England isn’t the only place where you can find a great cup of tea that’s both flavorful and comforting and that pairs perfectly well with scones or biscottis—it is a favored hot beverage in many different places and cultures around the world and a common drink any time of the day. In Iran, tea is a common Iranian food known as “chai”: a popular drink that has made its way to various regions of the world– including the U.S –whose popularity in coffee bars has made it as sought after as a latte or cappuccino.
With different styles of chai such as Kashmiri chai (a smooth, milky tea made with cardamom—a flavorful plant– and pistachios), and paani kam (an extremely strong drink), chai in Iran simply means chai as it is: a holiday in a cup untouched by anything other than what it’s made with. Its taste and look is similar to other forms of chai in India (Masala Chai) but as its cultures are different, different ways of drinking and preparing this cultural focal point/meal staple are rendered.
If you have never had a cup of chai, the taste can be quite overwhelming—but in a good way! Mainly, chai is a basic black tea packed with a big spiced flavor often acting as an aid for digestion as well as giving one a positive sense of well-being. The main spices that make up chai are cloves, cinnamon, pepper, ginger, and cardamom. Some chai drinkers have been known to add cloves, bay leaves, pepper corns, fennel, or anise, too.

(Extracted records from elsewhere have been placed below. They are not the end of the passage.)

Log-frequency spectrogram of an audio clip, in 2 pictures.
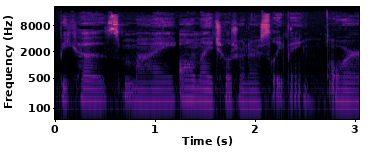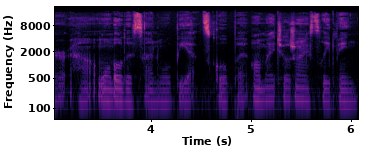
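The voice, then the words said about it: Very soft-spoken, near-whispering voice. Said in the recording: “a lot of people saying that I whisper. This is my voice. I'm just really soft-spoken, and sometimes it is at a bit of a whisper ... I do try to tone it down”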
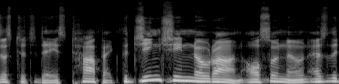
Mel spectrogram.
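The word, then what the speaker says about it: 壬申: Read together these characters can be pronounced ginshin hence ginshin noan.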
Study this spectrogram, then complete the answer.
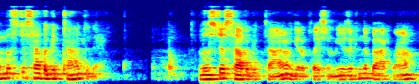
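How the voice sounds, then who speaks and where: A soft-spoken man talks with ordinary pitch variation and long, frequent pauses. Audible room echo is present. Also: medium pitch for a man, fairly quick pace. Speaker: online instructor. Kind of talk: live work session. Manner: quiet, soft-spoken; relaxed.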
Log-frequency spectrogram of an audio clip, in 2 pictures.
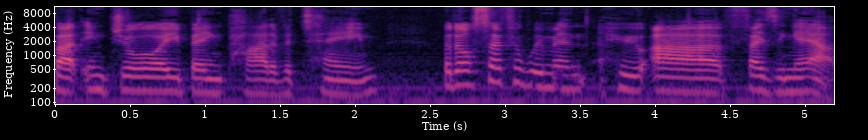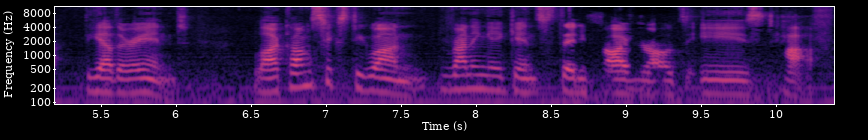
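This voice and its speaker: A woman with an Australian accent, a fairly low pitch, lively intonation, and a moderate pace. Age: 60s. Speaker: podcast co-host. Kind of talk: podcast interview.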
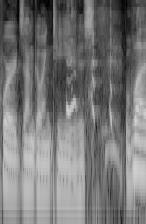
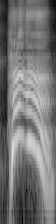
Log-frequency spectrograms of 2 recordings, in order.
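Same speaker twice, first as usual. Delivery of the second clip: very high, louder mock-sassy exclamation; 5 dB louder than usual. Bartender reacts on learning it's her, high and sassy.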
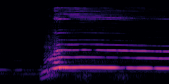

For the residents of Iran, chai is an important part of everyday life and a must-have during any celebration. Chai has also found itself as a packaged drink that you can buy wherever you purchase your groceries and as an elevated and evolving new drink that includes several variations such as iced chai’s, chocolate chai, non-fat chai, and decaf chai. But traditionally, this hot, creamy, Iranian food is drank black with spices and sugars. And if chai sounds like something you might enjoy, first, make sure to look in your local market to see if there’s chai available, and if not, simple ingredients from the store can conjure up a fabulous cup of chai as good (or if not better) than a cup of chai in Iran, India, or anywhere else.